(ENTRIES SUPPLIED Opens)

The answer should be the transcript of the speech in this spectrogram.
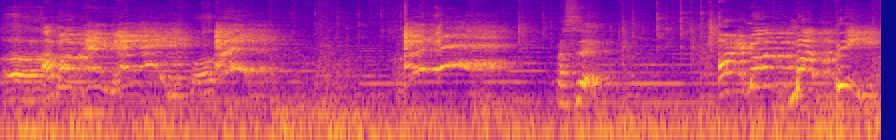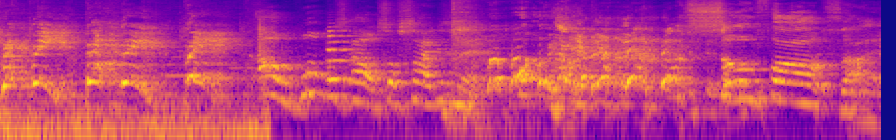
I'm on A, A, A! A! A! A! That's it. Alright, Mom, Mom, B! Press B! Press B! B! Oh, what was oh, it's offside, isn't it? so far outside.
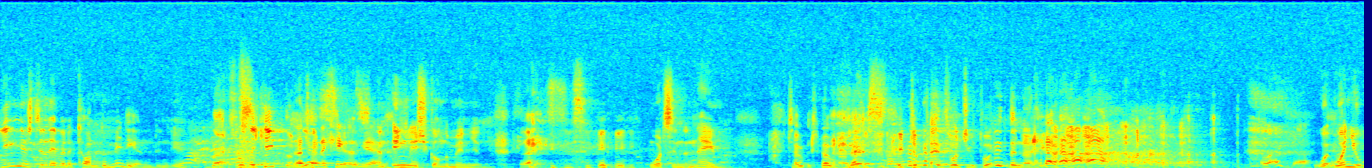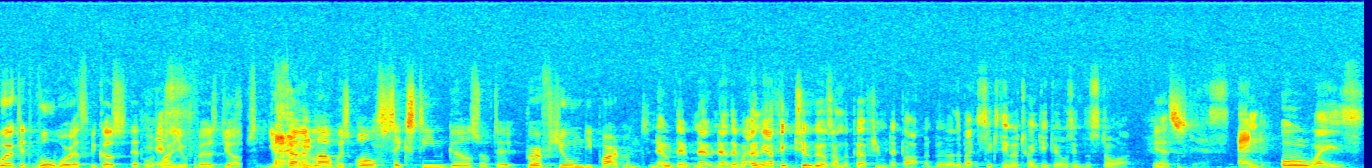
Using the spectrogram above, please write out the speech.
You used to live in a condominium, didn't you? That's where they keep them, That's yes. where they keep them, yeah. An English condominium. What's in the name? I don't know. It depends what you put in the name. I like that. Wh- When you worked at Woolworth, because that was one of your first jobs, you fell in love with all 16 girls of the perfume department? No, there, no, no, there were only, I think, two girls on the perfume department, but there were about 16 or 20 girls in the store. Yes. Yes. And always,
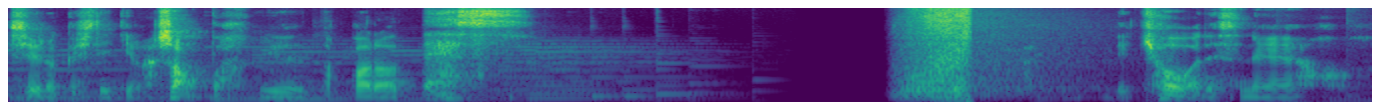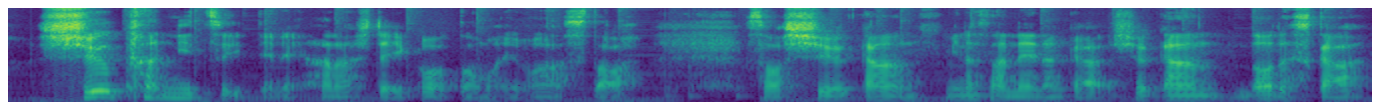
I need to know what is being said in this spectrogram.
収録していきましょうというところです。で今日はですね、習慣についてね、話していこうと思いますと。そう、習慣。皆さんね、なんか習慣どうですか？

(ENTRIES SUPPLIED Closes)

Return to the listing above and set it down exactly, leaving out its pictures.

The answer should be the transcript of the speech in this spectrogram.
I'm on A, A, A! A! A! A! That's it. Alright, Mom, Mom, B! Press B! Press B! B! Oh, what was oh, it's offside, isn't it? so far outside.
Using the spectrogram above, please write out the speech.
You used to live in a condominium, didn't you? That's where they keep them, That's yes. where they keep them, yeah. An English condominium. What's in the name? I don't know. It depends what you put in the name. I like that. Wh- When you worked at Woolworth, because that was one of your first jobs, you fell in love with all 16 girls of the perfume department? No, there, no, no, there were only, I think, two girls on the perfume department, but there were about 16 or 20 girls in the store. Yes. Yes. And always,
I need to know what is being said in this spectrogram.
収録していきましょうというところです。で今日はですね、習慣についてね、話していこうと思いますと。そう、習慣。皆さんね、なんか習慣どうですか？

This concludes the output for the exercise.